An area of concern across all ages is that excessive use of digital devices can lead to sedentary lifestyle and associated obesity issues. Recent research has shown that increased screen time is a risk factor for children in all age groups to be overweight or obese. This also carries with it health concerns related to obesity, including diabetes and high blood pressure.
Increased screen time is also associated with a variety of sleep problems for children. Enough quality sleep is critical for supporting healthy brain development and learning in children, so loss of sleep from device use is a serious issue. Excessive device use during the day is associated with later bedtimes, shorter amounts of sleep, and poorer quality sleep for children of all ages from preschool through high school. Use of devices overnight in the child’s bedroom is a major predictor of too little quality sleep.

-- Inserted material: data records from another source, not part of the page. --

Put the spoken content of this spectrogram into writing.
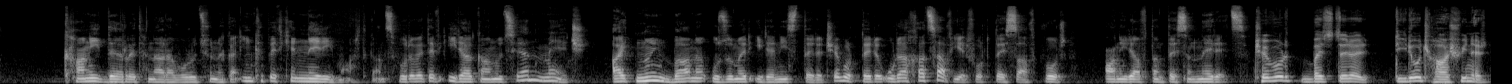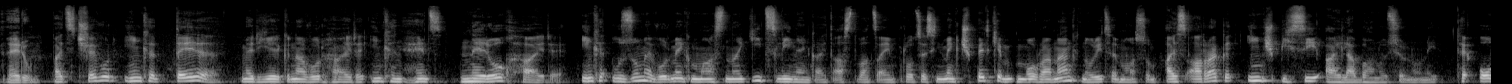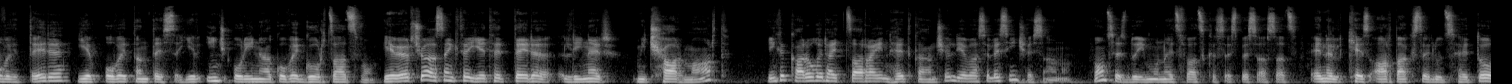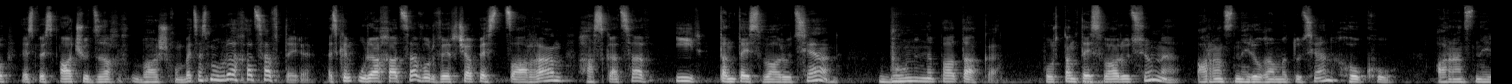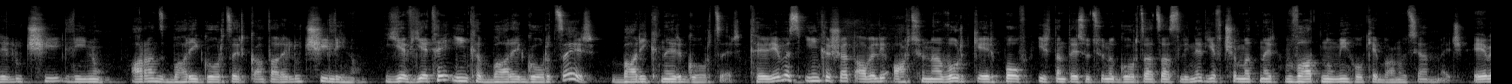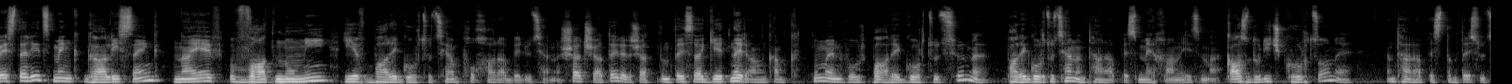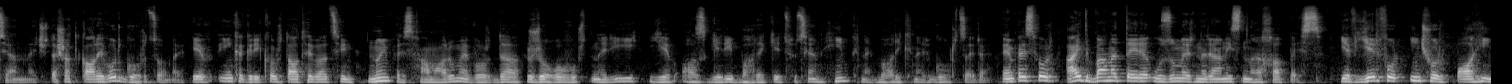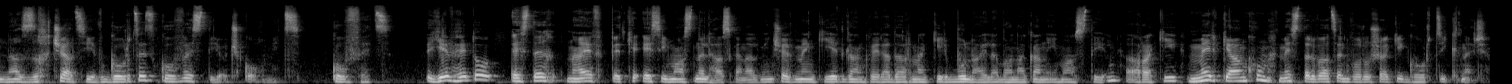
քանի դեռ այդ հնարավորությունը կա, ինքը պետք է ների մարդկանց, որովհետև իրականության մեջ այդ նույն բանը ուզում էր իրենից Տերը, չէ՞ որ Տերը ուրախացավ, երբ որ տեսավ, որ անիրավ տնտեսը ներեց։ Չէ՞ որ բայց Տերը տիրոջ հաշվին էր ներում։ Բայց չէ որ ինքը Տերը մեր երկնավոր հայրը ինքը հենց ներող հայր է ինքը ուզում է որ մենք մասնակից լինենք այդ աստվածային process-ին մենք չպետք է մոռանանք նորից եմ ասում այս առակը ինչպիսի այլաբանություն ունի թե ով է Տերը եւ ով է տնտեսը եւ ինչ օրինակով է գործածվում եւ վերջո ասենք թե եթե Տերը լիներ մի չար մարդ Ինքը կարող էր այդ ծառային հետ կանչել եւ ասել ես ինչ ես անում։ Ոնց ես դու իմ ունեցվածքս, այսպես ասած, այն էլ քեզ արտաքսելուց հետո, այսպես աչ ու ձախ բաշխում, բայց ասում ուրախացավ Տերը։ Այսինքն ուրախացավ, որ վերջապես ծառան հասկացավ իր տնտեսվարության բուն նպատակը, որ տնտեսվարությունը առանց ներողամտության հոգու, առանց ներելու չի լինում, առանց բարի գործեր կատարելու չի լինում Եվ եթե ինքը բարեգործեր, բարիքներ գործեր, թերևս ինքը շատ ավելի արդյունավոր կերպով իր տնտեսությունը գործածած լիներ եւ չմտներ վատնումի հոգեբանության մեջ։ Եվ այստեղից մենք գալիս ենք նաեւ վատնումի եւ բարեգործության փոխհարաբերությանը։ Շատ շատերը, շատ տնտեսագետներ անգամ գտնում են, որ բարեգործությունը, բարեգործության ընդհանրապես մեխանիզմը կազդուրիչ գործոն է, ընդհանրապես տնտեսության մեջ։ Դա շատ կարևոր գործոն է եւ ինքը Գրիգոր Տաթևացին նույնպես համարում է, որ դա ժողովուրդների եւ ազգերի բարեկեցության հիմքն է, բարիքներ գործերը։ Էնպես որ այդ բանը Տերը ուզում էր նրանից նախապես։ Եվ երբ որ ինչ որ պահի նա զղջաց եւ գործեց, գովեց Տիրոջ կողմից։ Գովեց Եվ հետո այստեղ նաև պետք է այս իմաստն էլ հասկանալ, ինչեվ մենք յետ գանք վերադառնանք իր բուն այլաբանական իմաստին, առակի մեր կյանքում մեզ տրված են որոշակի գործիքներ։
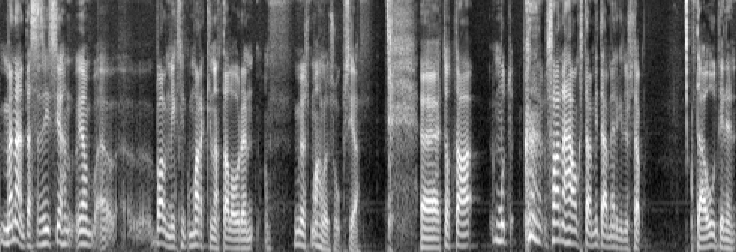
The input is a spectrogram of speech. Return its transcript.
mä näen tässä siis ihan, ihan äh, valmiiksi niin markkinatalouden myös mahdollisuuksia. tota, Mutta saa nähdä, onko tämä mitään merkitystä tämä uutinen,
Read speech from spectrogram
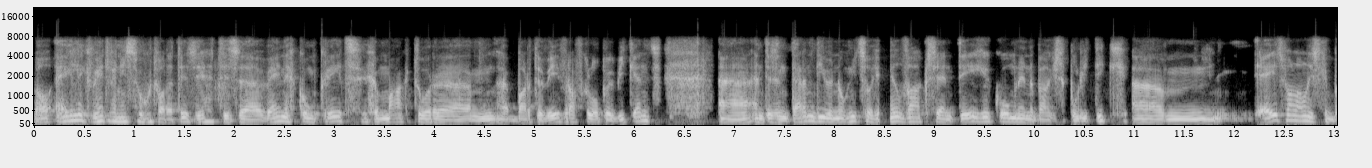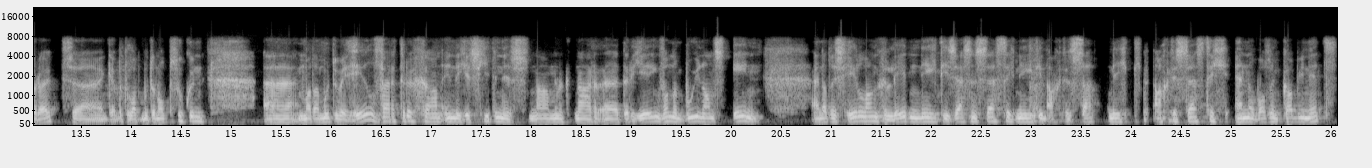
Wel, eigenlijk weten we niet zo goed wat het is. Hè. Het is uh, weinig concreet gemaakt door uh, Bart de Wever afgelopen weekend. Uh, en het is een term die we nog niet zo heel vaak zijn tegengekomen in de Belgische politiek. Um, hij is wel al eens gebruikt. ik heb het wat moeten opzoeken. maar dan moeten we heel ver teruggaan in de geschiedenis, namelijk naar de regering van de Boeienans 1. En dat is heel lang geleden, 1966, 1968. En dat was een kabinet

It is also worth noting that that parent tech use impacts child development, behavior, and relationships as well. Research shows that parents with increased device use are more likely to have children who exhibit more problematic behaviors. This means that not only do we need to be concerned with how much time children are using digital devices directly, but also the impact that adult overuse may have on child development and functioning.
As with almost anything that can bring benefits to the lives of our children, there can also be a risk of problems. As research into the impact of screen time and digital media use on children’s brains and development continues to grow, parents need to be aware of the risks in order to help children develop healthy digital habits that support development in all areas.
Dr. Nicole’s top 3 tips to ensure your child’s digital wellbeing and minimize the potential harm from screens:
1. Use parental control tools like Qustodio to set consistent limits on screen time and monitor content.
2. Be a role model of healthy digital behavior yourself, like not using mobile phone at the dinner table and turning off devices and hour before bed.
3. Prioritize non-screen time activities, like reading and connecting with nature.
More online safety and digital wellbeing tips from Qustodio:
- Dr. Nicole’s 4-minute video on why media multitasking is bad for brain development
- 7 tested ways to up your family’s digital wellbeing
- Healthy tech choices begin at home
- 4 simple steps to digital wellbeing
- Digital wellbeing: Are today’s families worried enough about the effect of tech on their health and happiness?
- Is there a right age to give your child their first phone?